It's how the concept of "celebrity" works. Sure, one has to actually do something to be noteworthy (or, at least, be a Kardashian), but celebrity doesn't really go places in a vacuum. No one outside of College Station, Texas, would really care about Manziel or even know what he looks like if those games weren't televised by the same "media" that is apparently persecuting him today.
There are, objectively speaking, plenty of college football players that might deserve an equal or greater spotlight than Manziel, but none of them have his Q rating. That buzzworthiness helps Manziel live the lifestyle he loves Instagramming so much. Over the course of his career, it will help supply him with even more money phones and bills to roll for whatever purposes he might deign.
The Browns need Manziel to be more, though—they need him to be a winner.
We've all seen the infamous Browns quarterback jersey. This is a team and a fanbase that deserves to stem the tide of their recent history, which includes a ton of losses and a team stolen right out from under them.
Winning changes our perceptions, and Tebow was proof positive of that as well.
Manziel was given a free pass for a lot of his behavior in college because of Texas A&M's ascent into the upper echelon of college football during his time there. If the Browns become a contender with him under center (read: in shotgun formation), his antics will be seen in an infinitely more positive light than would happen if the Browns continue to lose.
Former Texas quarterback Vince Young is a pretty good example of that. Young had more than just perception problems, but it isn't difficult to connect the dots between him never making it past a promising rookie season and all the pictures roaming around the Internet of him partying.
Sure, there would still be coverage—lots of it, maybe even more of it—but as long as the Browns were winning football games, any criticism would likely be contained to a very small contingent of self-righteous media people (angry Manziel is trampling on their lawn) or fans of other teams in the AFC North.
In many ways, then, Manziel's Vegas lifestyle is correlative to how much of a gamble he might be making with his NFL career. If he is seen—fairly or not—as a self-destructive, entitled athlete who isn't doing as much as he can to get better, he likely won't get the same number of chances as if he doesn't pan out but is viewed as someone who is still valued around the locker room and is "putting in the work."
Fairly or not, these pictures and incidents will be brought up if Manziel is ever to be rumored to be struggling with the playbook or doesn't seem to have the chemistry with his teammates that he should have. If Brian Hoyer ends up winning the starting quarterback position in 2014, people will ask if Manziel could've done things differently or focused on football even a little bit more.
Through the prism of draft-fueled optimism, Manziel is already seen as a success by Browns fans who are giving him the benefit of the doubt, but those same fans will turn on him—quickly—if he's not the success they want him to be.
Michael Jordan had the benefit of living in a pre-cell phone era, but some of his exploits would likely put Manziel to shame. The moral of that comparison is twofold: First and foremost, Jordan never let his off-the-court behavior define him. Secondly, Jordan was bulletproof from criticism because of the championship bling on his fingers.

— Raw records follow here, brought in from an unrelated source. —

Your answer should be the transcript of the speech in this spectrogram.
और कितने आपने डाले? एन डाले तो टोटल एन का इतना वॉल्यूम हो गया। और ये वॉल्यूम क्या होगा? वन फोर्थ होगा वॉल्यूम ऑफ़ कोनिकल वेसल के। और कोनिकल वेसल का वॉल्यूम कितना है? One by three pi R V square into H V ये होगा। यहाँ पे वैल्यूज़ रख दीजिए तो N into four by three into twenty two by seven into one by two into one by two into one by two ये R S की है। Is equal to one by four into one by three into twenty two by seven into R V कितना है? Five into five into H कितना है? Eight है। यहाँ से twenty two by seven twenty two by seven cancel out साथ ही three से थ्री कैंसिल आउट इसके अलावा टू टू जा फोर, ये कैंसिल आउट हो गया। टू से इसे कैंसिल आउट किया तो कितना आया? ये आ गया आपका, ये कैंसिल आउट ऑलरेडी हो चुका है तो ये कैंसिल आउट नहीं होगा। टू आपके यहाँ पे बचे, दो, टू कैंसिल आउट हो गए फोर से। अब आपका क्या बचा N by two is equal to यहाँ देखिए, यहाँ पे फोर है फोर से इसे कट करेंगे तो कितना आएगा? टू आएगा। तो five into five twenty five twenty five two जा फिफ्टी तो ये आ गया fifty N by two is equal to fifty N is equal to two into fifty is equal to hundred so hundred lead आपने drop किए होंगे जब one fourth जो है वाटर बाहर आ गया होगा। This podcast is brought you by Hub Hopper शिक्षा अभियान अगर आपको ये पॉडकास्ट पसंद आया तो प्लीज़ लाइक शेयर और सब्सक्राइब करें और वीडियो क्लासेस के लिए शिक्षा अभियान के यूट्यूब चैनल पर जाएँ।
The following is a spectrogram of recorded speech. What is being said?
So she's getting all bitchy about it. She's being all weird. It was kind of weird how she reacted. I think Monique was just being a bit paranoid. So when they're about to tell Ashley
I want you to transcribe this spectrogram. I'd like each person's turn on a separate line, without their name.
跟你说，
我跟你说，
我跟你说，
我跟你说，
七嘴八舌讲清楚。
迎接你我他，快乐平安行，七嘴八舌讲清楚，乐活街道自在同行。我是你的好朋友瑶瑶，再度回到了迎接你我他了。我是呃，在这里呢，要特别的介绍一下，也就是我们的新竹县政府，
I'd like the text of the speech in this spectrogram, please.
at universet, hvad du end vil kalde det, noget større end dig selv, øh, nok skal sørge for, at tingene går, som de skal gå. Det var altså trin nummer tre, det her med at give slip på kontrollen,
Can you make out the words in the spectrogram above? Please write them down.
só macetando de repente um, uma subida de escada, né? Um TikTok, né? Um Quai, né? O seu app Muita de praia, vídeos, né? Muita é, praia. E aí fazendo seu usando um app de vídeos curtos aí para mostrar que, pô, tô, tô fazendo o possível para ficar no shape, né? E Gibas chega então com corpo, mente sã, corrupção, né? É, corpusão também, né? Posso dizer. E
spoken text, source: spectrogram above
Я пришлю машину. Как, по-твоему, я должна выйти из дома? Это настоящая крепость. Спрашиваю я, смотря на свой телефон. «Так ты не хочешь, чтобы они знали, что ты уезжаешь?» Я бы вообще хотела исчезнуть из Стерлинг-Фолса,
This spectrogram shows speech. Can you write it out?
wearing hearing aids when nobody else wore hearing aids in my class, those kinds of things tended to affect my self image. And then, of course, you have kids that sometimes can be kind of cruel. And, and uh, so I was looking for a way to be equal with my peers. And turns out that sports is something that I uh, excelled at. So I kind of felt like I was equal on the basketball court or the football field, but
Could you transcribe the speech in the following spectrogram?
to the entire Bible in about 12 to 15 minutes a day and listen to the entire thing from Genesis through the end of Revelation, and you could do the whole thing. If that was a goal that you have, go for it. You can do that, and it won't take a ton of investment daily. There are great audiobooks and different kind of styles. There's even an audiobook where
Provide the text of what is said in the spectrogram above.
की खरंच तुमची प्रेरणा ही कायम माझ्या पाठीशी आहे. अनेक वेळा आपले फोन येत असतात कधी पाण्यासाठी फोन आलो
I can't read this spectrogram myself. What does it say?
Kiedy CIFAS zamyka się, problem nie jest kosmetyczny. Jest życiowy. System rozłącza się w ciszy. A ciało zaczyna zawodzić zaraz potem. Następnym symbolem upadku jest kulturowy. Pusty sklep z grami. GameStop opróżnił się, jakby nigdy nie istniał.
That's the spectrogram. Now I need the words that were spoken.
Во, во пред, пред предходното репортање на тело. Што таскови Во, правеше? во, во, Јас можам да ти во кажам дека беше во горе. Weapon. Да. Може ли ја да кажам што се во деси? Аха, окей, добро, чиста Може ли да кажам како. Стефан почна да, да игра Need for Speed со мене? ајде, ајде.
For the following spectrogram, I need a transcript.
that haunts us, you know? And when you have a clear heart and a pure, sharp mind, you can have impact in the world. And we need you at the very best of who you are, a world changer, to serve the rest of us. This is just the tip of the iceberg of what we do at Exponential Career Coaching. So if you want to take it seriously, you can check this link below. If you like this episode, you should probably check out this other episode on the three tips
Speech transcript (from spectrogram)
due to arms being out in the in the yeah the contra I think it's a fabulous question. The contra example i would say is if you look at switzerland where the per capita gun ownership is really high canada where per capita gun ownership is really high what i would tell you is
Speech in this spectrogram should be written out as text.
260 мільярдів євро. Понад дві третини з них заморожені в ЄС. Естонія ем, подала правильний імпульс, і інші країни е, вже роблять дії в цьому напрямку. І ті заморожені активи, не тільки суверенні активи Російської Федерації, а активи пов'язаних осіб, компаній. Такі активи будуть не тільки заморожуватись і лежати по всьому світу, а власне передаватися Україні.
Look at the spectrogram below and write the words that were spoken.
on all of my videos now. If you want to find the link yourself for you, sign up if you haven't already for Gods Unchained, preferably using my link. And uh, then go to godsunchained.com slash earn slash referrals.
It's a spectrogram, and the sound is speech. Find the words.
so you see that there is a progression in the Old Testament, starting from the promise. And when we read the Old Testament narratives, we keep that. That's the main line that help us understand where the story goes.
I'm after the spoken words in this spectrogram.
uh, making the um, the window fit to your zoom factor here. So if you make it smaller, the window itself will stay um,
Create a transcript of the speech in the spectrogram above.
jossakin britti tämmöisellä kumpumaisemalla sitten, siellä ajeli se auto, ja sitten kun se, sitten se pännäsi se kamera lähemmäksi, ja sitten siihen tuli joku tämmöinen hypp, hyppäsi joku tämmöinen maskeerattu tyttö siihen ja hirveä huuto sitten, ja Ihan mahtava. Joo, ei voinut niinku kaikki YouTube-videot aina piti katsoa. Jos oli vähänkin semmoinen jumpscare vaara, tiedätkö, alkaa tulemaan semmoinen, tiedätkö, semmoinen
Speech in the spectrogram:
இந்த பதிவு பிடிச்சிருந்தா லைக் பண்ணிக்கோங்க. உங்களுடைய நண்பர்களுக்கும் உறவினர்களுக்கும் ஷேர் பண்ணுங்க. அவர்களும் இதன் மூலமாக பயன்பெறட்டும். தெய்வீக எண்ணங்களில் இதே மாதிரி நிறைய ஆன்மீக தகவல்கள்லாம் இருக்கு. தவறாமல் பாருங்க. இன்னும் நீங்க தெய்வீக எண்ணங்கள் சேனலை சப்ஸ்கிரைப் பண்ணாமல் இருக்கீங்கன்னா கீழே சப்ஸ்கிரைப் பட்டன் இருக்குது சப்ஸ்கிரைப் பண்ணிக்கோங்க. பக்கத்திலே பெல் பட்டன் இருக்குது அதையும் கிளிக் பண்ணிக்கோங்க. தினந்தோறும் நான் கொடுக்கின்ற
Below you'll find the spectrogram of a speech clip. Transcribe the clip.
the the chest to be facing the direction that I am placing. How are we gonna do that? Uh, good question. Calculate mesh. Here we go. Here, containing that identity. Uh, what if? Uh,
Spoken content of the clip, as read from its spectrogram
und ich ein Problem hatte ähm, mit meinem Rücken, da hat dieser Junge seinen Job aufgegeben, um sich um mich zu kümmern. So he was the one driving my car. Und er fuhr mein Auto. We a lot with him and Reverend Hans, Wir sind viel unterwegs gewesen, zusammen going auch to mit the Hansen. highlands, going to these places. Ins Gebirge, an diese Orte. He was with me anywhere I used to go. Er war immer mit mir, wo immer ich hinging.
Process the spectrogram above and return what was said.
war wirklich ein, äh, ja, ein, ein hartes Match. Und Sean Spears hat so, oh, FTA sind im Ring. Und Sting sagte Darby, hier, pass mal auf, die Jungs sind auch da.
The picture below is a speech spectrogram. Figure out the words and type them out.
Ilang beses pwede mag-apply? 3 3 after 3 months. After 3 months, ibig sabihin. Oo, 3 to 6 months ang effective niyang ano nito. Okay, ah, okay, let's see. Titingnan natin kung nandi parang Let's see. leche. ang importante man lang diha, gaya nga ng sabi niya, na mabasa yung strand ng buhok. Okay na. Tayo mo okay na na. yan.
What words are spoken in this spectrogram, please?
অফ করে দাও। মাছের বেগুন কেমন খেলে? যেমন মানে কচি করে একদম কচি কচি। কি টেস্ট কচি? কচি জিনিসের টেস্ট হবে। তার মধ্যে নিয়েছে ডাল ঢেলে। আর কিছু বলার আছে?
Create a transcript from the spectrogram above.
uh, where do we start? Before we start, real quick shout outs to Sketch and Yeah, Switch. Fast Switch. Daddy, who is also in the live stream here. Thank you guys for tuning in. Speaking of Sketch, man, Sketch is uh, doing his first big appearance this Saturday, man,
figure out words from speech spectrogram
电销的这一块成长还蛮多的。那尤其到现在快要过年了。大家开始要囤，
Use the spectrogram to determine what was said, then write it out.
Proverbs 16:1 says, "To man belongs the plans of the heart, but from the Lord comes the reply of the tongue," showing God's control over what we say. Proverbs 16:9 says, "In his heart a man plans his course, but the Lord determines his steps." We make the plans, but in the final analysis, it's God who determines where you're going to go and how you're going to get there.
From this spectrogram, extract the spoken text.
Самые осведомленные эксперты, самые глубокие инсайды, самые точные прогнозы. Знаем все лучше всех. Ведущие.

No one—and I truly mean no one—expects every single athlete to be the paradigm of virtue. Right now, though, the Browns need Manziel to be until he gets that same bulletproof exterior. They need a face for their franchise, not someone building their own personal brand. They need a quarterback who is doing everything within his power to minimize distractions, not whining that they need to go away as he lives his life.
When the Browns drafted Manziel, they did so knowing exactly what they were getting into.
Right now, they need him to grow up.